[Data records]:

|---|

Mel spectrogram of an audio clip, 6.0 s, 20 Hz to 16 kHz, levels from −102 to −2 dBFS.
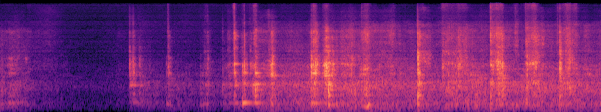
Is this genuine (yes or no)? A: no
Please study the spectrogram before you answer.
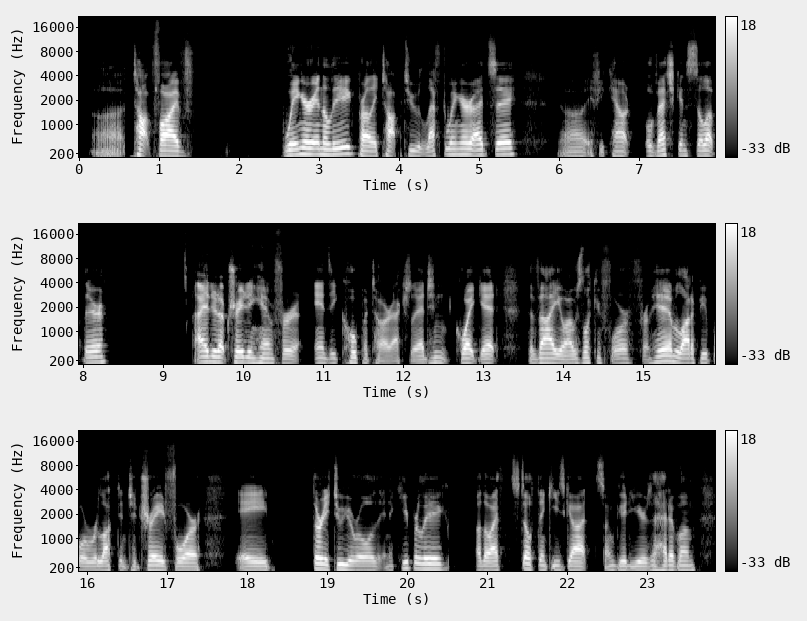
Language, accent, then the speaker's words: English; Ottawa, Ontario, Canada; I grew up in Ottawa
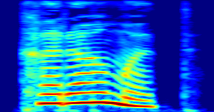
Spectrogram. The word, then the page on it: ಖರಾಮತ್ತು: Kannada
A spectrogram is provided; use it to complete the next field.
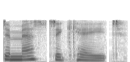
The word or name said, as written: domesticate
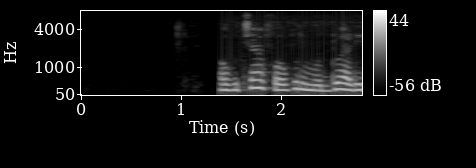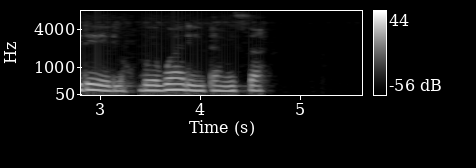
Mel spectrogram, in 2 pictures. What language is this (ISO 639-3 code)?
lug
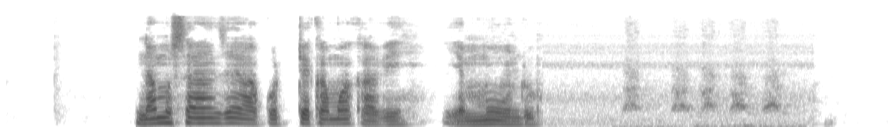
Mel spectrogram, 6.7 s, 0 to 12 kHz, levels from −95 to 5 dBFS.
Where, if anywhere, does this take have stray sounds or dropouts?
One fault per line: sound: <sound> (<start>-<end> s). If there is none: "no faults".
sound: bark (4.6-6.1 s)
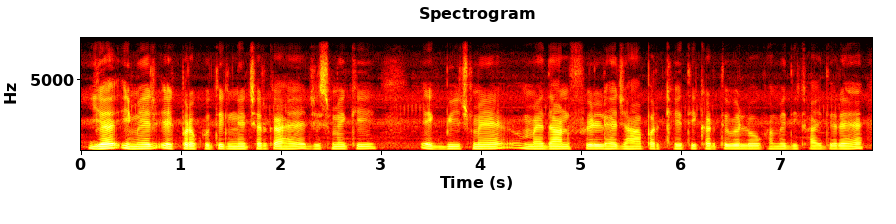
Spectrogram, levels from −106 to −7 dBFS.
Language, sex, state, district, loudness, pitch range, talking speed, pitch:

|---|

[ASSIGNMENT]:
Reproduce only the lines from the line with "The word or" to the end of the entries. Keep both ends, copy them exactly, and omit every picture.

[WRITTEN RESPONSE]:
The word or name said, as written: domesticate
Mel spectrogram, in 2 pictures. What language is this (ISO 639-3 code)?
lug
Mel spectrogram, 6.7 s, 0 to 12 kHz, levels from −95 to 5 dBFS.
Where, if anywhere, does this take have stray sounds or dropouts?
One fault per line: sound: <sound> (<start>-<end> s). If there is none: "no faults".
sound: bark (4.6-6.1 s)
Spectrogram, levels from −106 to −7 dBFS.
Language, sex, state, district, loudness, pitch range, talking speed, pitch:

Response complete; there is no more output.